Rumours continue to swirl around the highly anticipated Apple Car project, with the latest report suggesting the company is close to starting production of the vehicle's battery.
According to the industry news site DigiTimes (via MacRumors), Apple is planning to manufacture batteries for the vehicle in the US rather than overseas. It initially sought a partnership with two of China's largest battery suppliers, CATL and BYD, but negotiations foundered on Apple's insistence that the batteries be manufactured in the US.
Instead, the work is currently expected to be undertaken by Foxconn, already one of Apple's largest suppliers, and Advanced Lithium Electrochemistry. These companies - according to what DigiTimes describes only as "industry sources" - plan to build factories in the US, where they will manufacture the batteries for the Apple Car.
"Semiconductor and lithium batteries are now considered strategic materials by the US government," the site reports. "Although Chinese-made lithium batteries are known for low costs and high performance, with the trade war still raging and the potential of its domestic market, Apple wants to produce its Apple Car batteries at home, the sources said."
None of the companies involved have commented on the report.

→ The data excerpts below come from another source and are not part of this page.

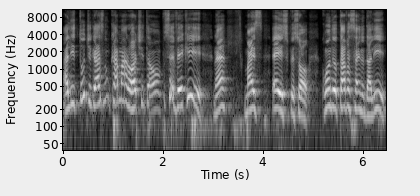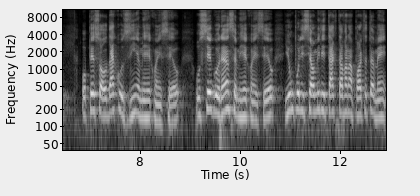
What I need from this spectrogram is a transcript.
Ali tudo de graça num camarote. Então, você vê que, né? Mas é isso, pessoal. Quando eu tava saindo dali, o pessoal da cozinha me reconheceu o segurança me reconheceu e um policial militar que estava na porta também.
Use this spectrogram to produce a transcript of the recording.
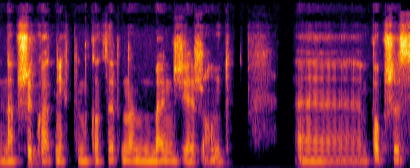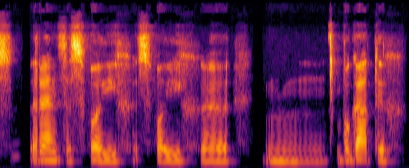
na przykład niech ten koncernem będzie rząd, poprzez ręce swoich, swoich mm, bogatych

Apple has a complex supply chain stretching across numerous countries around the world, but particularly in Asia. (We discuss this in our article Where are Apple products made?) Yet in recent years the company has recognised the political and PR advantages of being seen to make products in its home country, most obviously with the 'Assembled in USA' campaign around the Mac Pro.

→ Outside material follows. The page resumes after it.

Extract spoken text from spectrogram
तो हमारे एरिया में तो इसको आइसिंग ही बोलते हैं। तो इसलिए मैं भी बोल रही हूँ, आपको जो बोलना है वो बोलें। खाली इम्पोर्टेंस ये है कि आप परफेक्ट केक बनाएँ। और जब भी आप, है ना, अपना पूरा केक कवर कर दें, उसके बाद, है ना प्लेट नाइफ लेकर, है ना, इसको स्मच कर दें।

Apple's ongoing car project is one of the worst-kept secrets in Silicon Valley. Reports regularly emerge concerning the potential partners with whom Apple is negotiating, but this does not appear to be a straightforward process, particularly when tapping up established car makers; one analyst has described it as a dating game.

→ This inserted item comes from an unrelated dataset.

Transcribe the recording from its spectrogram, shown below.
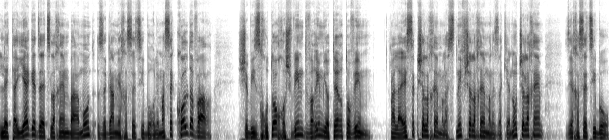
לתייג את זה אצלכם בעמוד, זה גם יחסי ציבור. למעשה כל דבר שבזכותו חושבים דברים יותר טובים על העסק שלכם, על הסניף שלכם, על הזכיינות שלכם, זה יחסי ציבור.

You can catch all the latest rumours in our Apple Car news hub.
This article originally appeared on Macworld Sweden. Translation and additional reporting by David Price.